Speaker: Brian Nord (Fermilab)
Abstract: Artificial Intelligence (AI) --- including machine learning and deep learning --- refers to a set of techniques that rely primarily on the data itself for the construction of a quantitative model. AI has been in development for about three quarters of a century, but there has been a recent resurgence in research and applications. This current (third) wave of AI progress is marked by extraordinary results --- for example, in image analysis, language translation, and machine automation. Despite the modest definition of AI, its potential to disrupt technologies, economies, society, and even science is often presented as unmatched in modern times. However, along with the promise of AI, there are significant challenges to overcome to reach a degree of reliability that is on par with more traditional modeling methods.

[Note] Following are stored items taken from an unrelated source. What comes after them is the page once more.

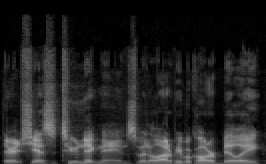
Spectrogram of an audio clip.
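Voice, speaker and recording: A man's voice: fairly low pitch, fast, fairly bright tone, clean tone, no room sound, studio quality. A man co-hosting a casual film history podcast, rambling through stories with frequent fillers and laughs. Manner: rambling storyteller, laughs often, many fillers. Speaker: podcast co-host.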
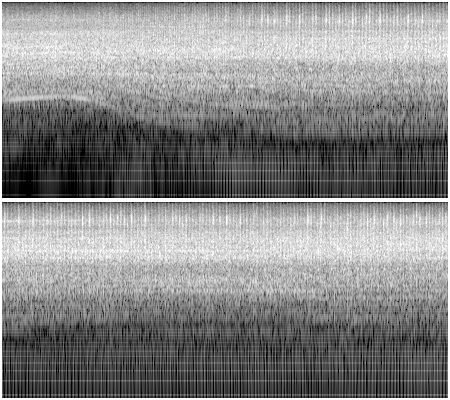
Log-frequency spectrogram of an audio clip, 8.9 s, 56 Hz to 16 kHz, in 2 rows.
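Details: Mitsubishi 4G63 engine in an EVO 3 (DSM): revs blipped and falling back to a steady idle with a dull knock underneath; owner suspects a spun bearing, unconfirmed; engine knocking noise.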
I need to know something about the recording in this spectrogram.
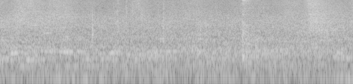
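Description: A player presses the button of a game clock with a click.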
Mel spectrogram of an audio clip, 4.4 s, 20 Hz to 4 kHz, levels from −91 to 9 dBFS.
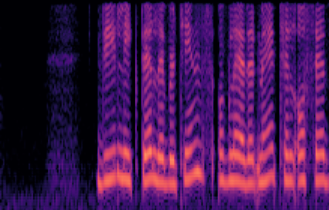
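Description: Nothing stood out on listening to this speech, which has the narrow telephone-band sound of a G.711 mu-law call path with nothing above 4 kHz.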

In particular, uncertainty quantification metrics derived from deep neural networks are yet to be made physically interpretable. For example, when one uses a convolutional neural network to measure values from an image (e.g., regression for galaxy properties), the error estimates do not necessarily match those from an MCMC likelihood fit. In this presentation, I will discuss the landscape of uncertainty quantification in deep learning, as well as some computational experiments in a physical context that demonstrate a mismatch between errors derived directly from deep learning methods and those derived through traditional error propagation. Before we can apply deep learning tools confidently for the direct measurement of physical properties, we’ll need statistically robust error estimation methods.